Kūlia i ka Nu‘u
To strive to reach ones highest
Kūlia I ka Nuʻu, the motto of Queen Kapiʻolani is a call for excellence. It requires one to push back against all adversity and to achieve goals that seem unattainable to most. Kūlia means to strive, exert, to be outstanding. The term Hoʻokulia means to strive to obtain wisdom.
Hānau ke Kanaka
Born are the people
Hānau ka ʻāina, hanau ke aliʻi, hānau ke kanaka (Born was the land, born were the chiefs, born were the people), intricate relationships hold together the fine mat of Hawaiian society. These relationships must be perpetuated to maintain strength and continuity.
Kūpa‘a ka Mana‘o
To be faithful in thought and settled in the mind
Kūpaʻa ka manaʻo requires unfaltering commitment to one’s vales and a fierce determination to support equity in all one strives to accomplish. Kūpaʻa means to be steadfast, firm, constant, immovable; loyal, faithful and determined.
To have extrasensory perception
This value requires one to be innovative and creative pushing, against standards and boundaries of existing paradigms beyond information collection towards true wisdom and knowledge transmission. ʻIke means to see, know, feel, recognize, perceive, experience, understand; knowledge, awareness, understanding, recognition, comprehension and hence learning.
Opportunities with ʻĀina
Archaeology Field Supervisor
‘Āina Archaeology (‘Āina) is currently accepting applications to fill one or more full-time Archaeology Field Supervisor positions at our Maui locations. Reporting to the Principal, Archaeological Field Supervisors will be responsible for oversight of field technicians and the quality of field documentation during intensive archaeological survey, excavation, and monitoring of construction or other ground disturbing activities.
Archaeology Field Technician

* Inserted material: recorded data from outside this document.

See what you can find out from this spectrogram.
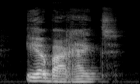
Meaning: respectability, decency
- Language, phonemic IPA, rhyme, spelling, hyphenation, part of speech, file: Dutch, /ˈeːrˌbaːr.ɦɛi̯t/, -eːrbaːrɦɛi̯t, eerbaarheid, eer‧baar‧heid, noun, Nl-eerbaarheid.ogg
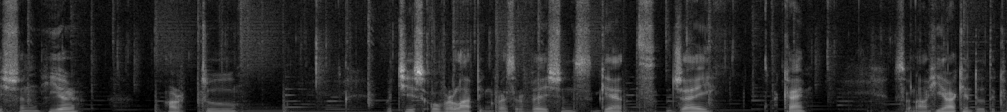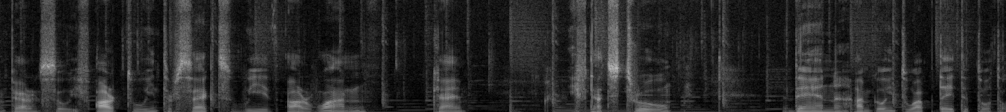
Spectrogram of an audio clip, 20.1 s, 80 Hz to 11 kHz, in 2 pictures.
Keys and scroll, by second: 1.2 Return, 4.6 Return, 7.3 shift+super+Return, 9.5 shift+Return, 12.4 Return, 16.2 shift+super+Return.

‘Āina Archaeology (‘Āina) is currently accepting applications to fill one or more full-time Archaeology Field Technician positions at our Maui and O‘ahu locations. Reporting to the Principal, Archaeological Field Technicians will be responsible for conducting archaeological survey, excavation, and monitoring of construction or other ground disturbing activities.
725 Kapi‘olani Blvd, 4th Floor
Honolulu, Hawai‘i 96813
+1 (808) 867-AINA (2462)